The NSW government claims the security measures will cost Australian taxpayers more than $170 million, but some estimates place the final costs at more than $300 million.
While some businesses will be mildly compensated for losses incurred during the 10 days of high security, many restaurants and small businesses are expected to lose millions from loss of patronage.
Outside of the city centre, major arterial roads leading to the airport and out to the Royal Australian Air Force base in Richmond, western Sydney, have been designated “clearways,” which means locals will not be permitted to park outside shops or restaurants in their towns.
Massive delays are expected to further lock up Sydney’s already notoriously gridlocked morning and afternoon traffic, as world leaders are shuttled across the city and suburbs in police and secret service motorcades dozens of vehicles long.
President Bush will travel through Sydney in a motorcade compromising of black 4WDs, from which, in the event of an attack or major security incident, machine gunners will appear through the roofs of the vehicles, firing weapons that can unload more 20 rounds per second.
When the first details of the massive delays and inconveniences caused by the APEC summit were made known, a few months back, Sydneysiders were advised to “get out of town” and take holidays while the world leaders are meeting. A public holiday has been declared in Sydney for Friday, September 7, when the key APEC events are expected to be held.
So if you get stuck in stalled traffic for an hour, or three, or if you’re forced off the road driving home from work by a fleet of police cars and limousines, or have a machine gun pointed in your face because you’re wearing a “No More War” badge on the lapel of your suit jacket inside the security zone, just try to remember how much of an honour it is that APEC chose Sydney as the host city for its summit.
Melbourne must be so jealous.

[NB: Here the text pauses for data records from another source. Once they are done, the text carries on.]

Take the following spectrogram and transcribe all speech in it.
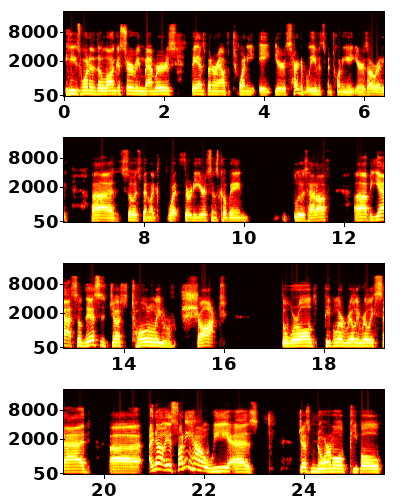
He's one of the longest serving members band's been around for 28 years. Hard to believe it's been 28 years already. Uh, so it's been like what 30 years since Cobain blew his head off. Uh, but yeah, so this is just totally shocked the world. People are really, really sad. Uh, I know it's funny how we, as just normal people,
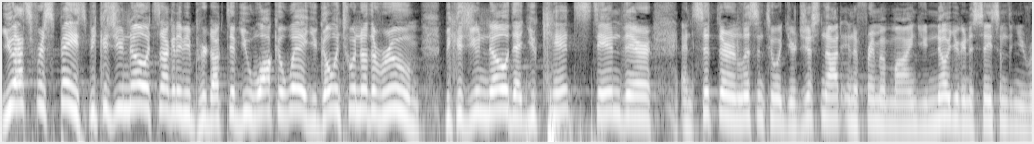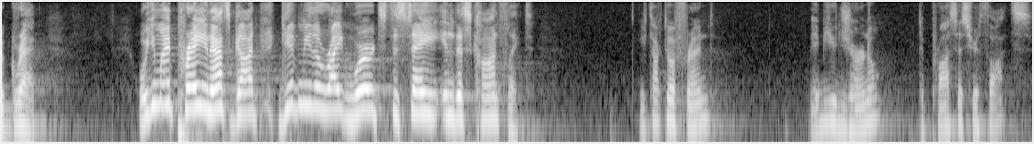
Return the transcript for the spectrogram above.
You ask for space because you know it's not going to be productive. You walk away. You go into another room because you know that you can't stand there and sit there and listen to it. You're just not in a frame of mind. You know you're going to say something you regret. Or you might pray and ask God, give me the right words to say in this conflict. You talk to a friend. Maybe you journal to process your thoughts.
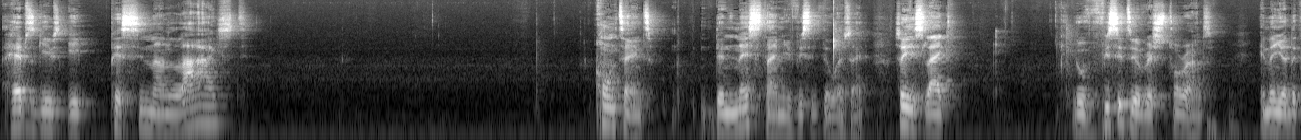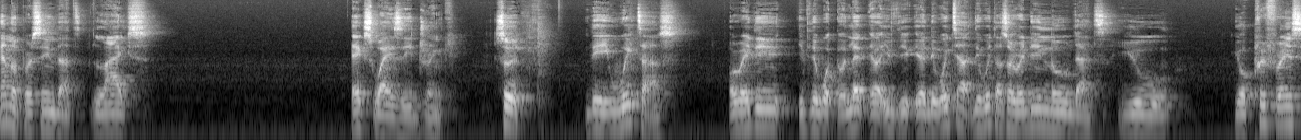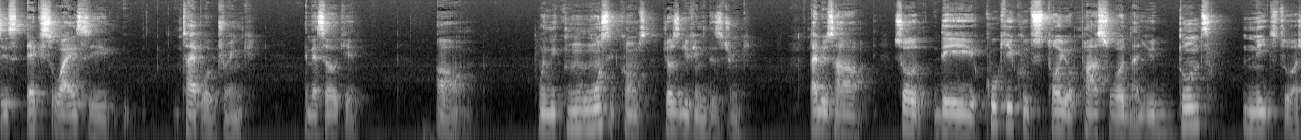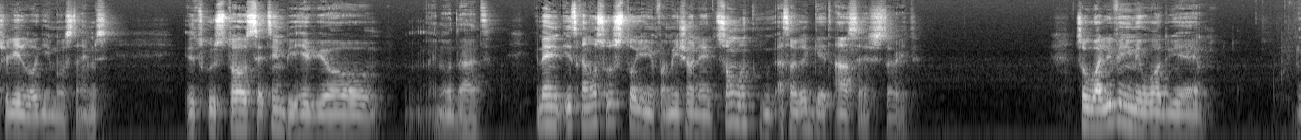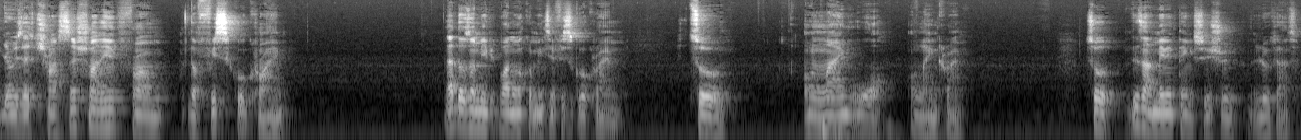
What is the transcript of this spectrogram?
helps gives a personalized content the next time you visit the website so it's like you visit a restaurant and then you're the kind of person that likes xyz drink so the waiters already if the if the, the waiter the waiters already know that you your preference is xyz type of drink and they say okay um, when it once it comes, just give him this drink. That is how. So the cookie could store your password that you don't need to actually log in most times. It could store certain behavior, you know that, then it can also store your information, and someone can actually get access to it. So we're living in a world where there is a transitioning from the physical crime. That doesn't mean people are not committing physical crime. to online war, online crime. So these are many things you should look at.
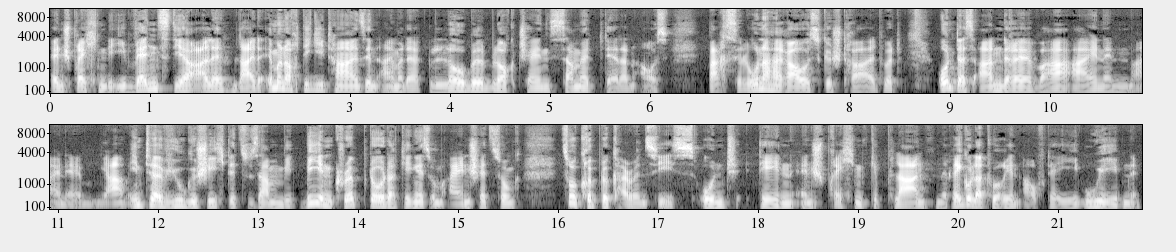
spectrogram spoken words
entsprechende Events, die ja alle leider immer noch digital sind. Einmal der Global Blockchain Summit, der dann aus Barcelona herausgestrahlt wird. Und das andere war einen, eine ja, Interviewgeschichte zusammen mit Being Crypto. Da ging es um Einschätzung zu Cryptocurrencies und den entsprechend geplanten Regulatorien auf der EU-Ebene.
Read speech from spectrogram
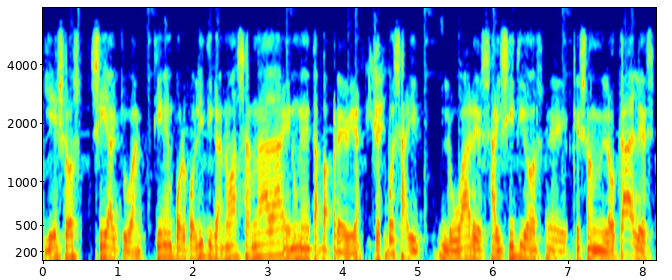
y ellos sí actúan. Tienen por política no hacer nada en una etapa previa. Después hay lugares, hay sitios eh, que son locales,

The large red lines show the route of the “steel wall” security fence that will enclose the hotels and conference centres used by world leaders during the APEC summit. No cars will be allowed inside. The blue marks show the gates in the fence where pedestrians can cross, but you may need to produce photo ID to get through, and be subject to body searches.